One of the core assumptions of the climate policy debate has been that stopping climate change will cost us. It might not be very much - a few percent less economic growth over twenty years - but the assumption has been that the economic effect will be negative. Now, a new report from the Global Commission on the Economy and Climate suggests that that might not be true:
A global commission will announce its finding on Tuesday that an ambitious series of measures to limit emissions would cost $4 trillion or so over the next 15 years, an increase of roughly 5 percent over the amount that would likely be spent anyway on new power plants, transit systems and other infrastructure.
When the secondary benefits of greener policies — like lower fuel costs, fewer premature deaths from air pollution and reduced medical bills — are taken into account, the changes might wind up saving money, according to the findings of the group, the Global Commission on the Economy and Climate.

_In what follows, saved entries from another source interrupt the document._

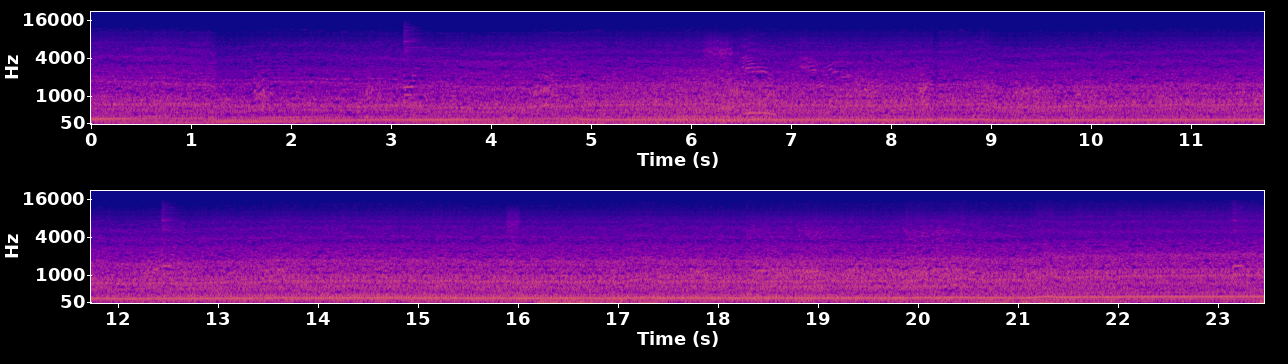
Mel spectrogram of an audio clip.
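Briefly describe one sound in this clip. A car engine roars steadily at speed, shifting pitch now and then.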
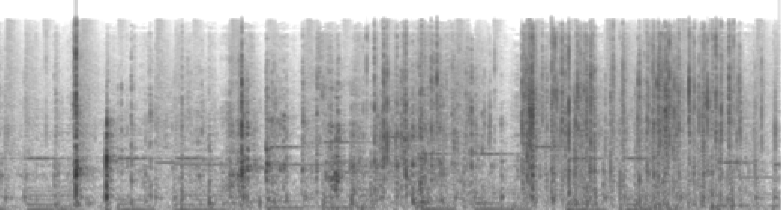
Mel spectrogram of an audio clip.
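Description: Crinkling of a black foil blind bag being pulled open by hand, after a cardboard box flap is opened, with a couple of sharp snaps about a second in. Background music with a steady beat plays throughout.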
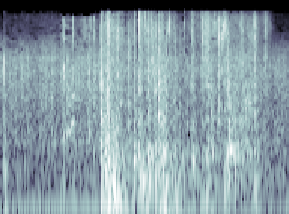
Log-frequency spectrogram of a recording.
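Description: A cardboard box thuds and bumps onto a hard floor.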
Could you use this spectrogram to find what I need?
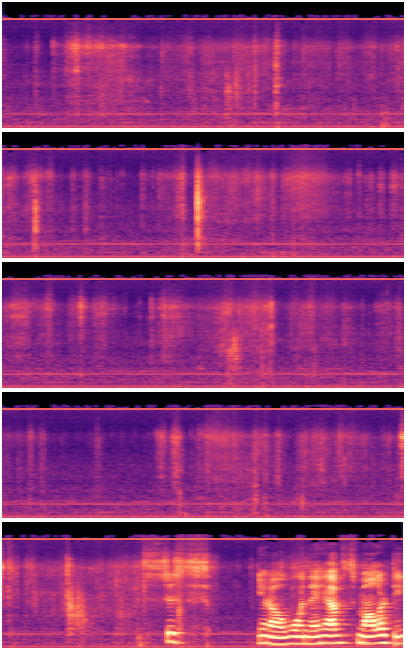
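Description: A book's cover rustles and taps as it is handled.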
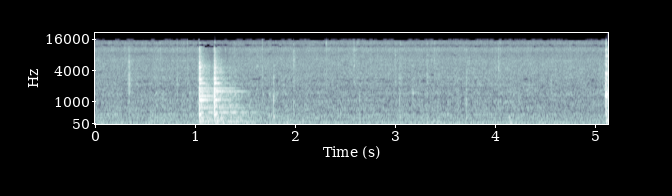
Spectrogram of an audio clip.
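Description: Onion, carrot and celery sizzling steadily in a cast-iron skillet. About a second in, a metal spatula clanks against the pan with a short ring.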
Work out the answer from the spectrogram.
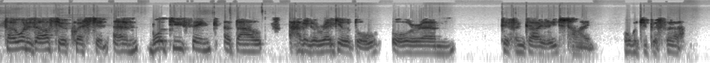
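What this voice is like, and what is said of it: Speaks with a noticeable accent. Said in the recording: “Oh, the accent.”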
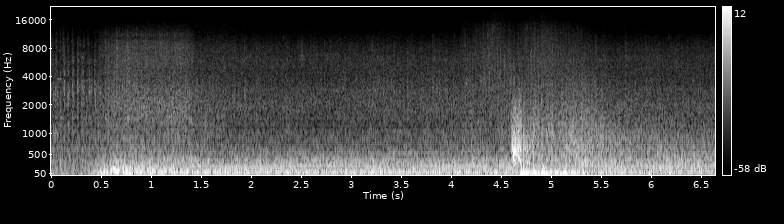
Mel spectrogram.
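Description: Artillery fire in the tank game World of Tanks: a low, rumbling boom rises early and holds, then a sharper impact lands near the five-second mark over steady engine drone.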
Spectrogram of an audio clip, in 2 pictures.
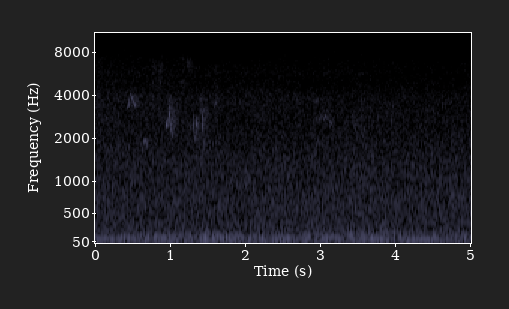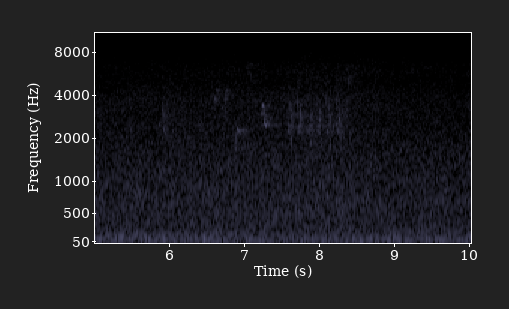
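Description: Outdoor ambience: a low steady rumble with faint, short bird chirps, a few in the first second and a half and a quicker run of them about six to eight and a half seconds in.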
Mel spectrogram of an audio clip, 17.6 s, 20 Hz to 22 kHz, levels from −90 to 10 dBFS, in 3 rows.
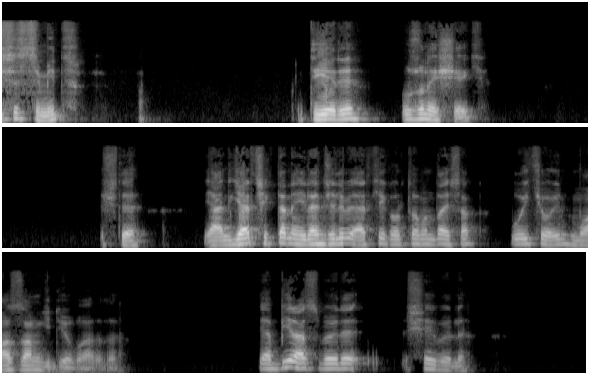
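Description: From 3.15 to 3.46 s and again from 8.23 to 8.28 s the speech crackles harshly, likely microphone overload: peaks pushed about 4 to 5 dB past the converter's limit and had their tops flattened. Distortion on the loud syllables themselves distinguishes it from a plain level change. At 3.25, 8.28, 9.27 and 14.76 s, voice and background drop together, by about 4 dB the first three times and about 2 dB the last, likely the microphone volume stepped down by software reacting to a loud or clipping input. Each step is a clean, sudden drop with no added distortion.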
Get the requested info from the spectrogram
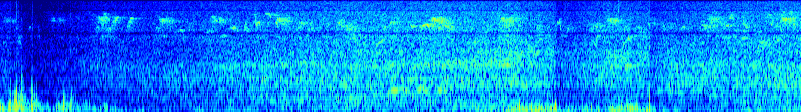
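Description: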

There's some stuff in the article about the difficulty of estimating benefits and the supposed impossibility of assigning monetary value to lives saved. But governments do this all the time. In New Zealand, we work out whether it is worth fixing an accident blackspot by comparing the cost to the value of lives saved (which apocryphally we value at a million dollars each). We assess home insulation schemes by the value of lives saved, hospitalisations prevented, and sick-days avoided. And we do the same with air quality standards. You can quibble the precise numbers, but such cost-benefit analyses are widely accepted, and they're not exactly rocket science.
The bigger problem is that while benefits may outweigh costs globally, they may not locally. Greenhouse gases are overwhelmingly emitted by the rich world, but the resulting environmental damage will be largely inflicted on the poor. Which means that those lives saved simply may not be on the balance sheets of polluter nations. And that's the real problem right there.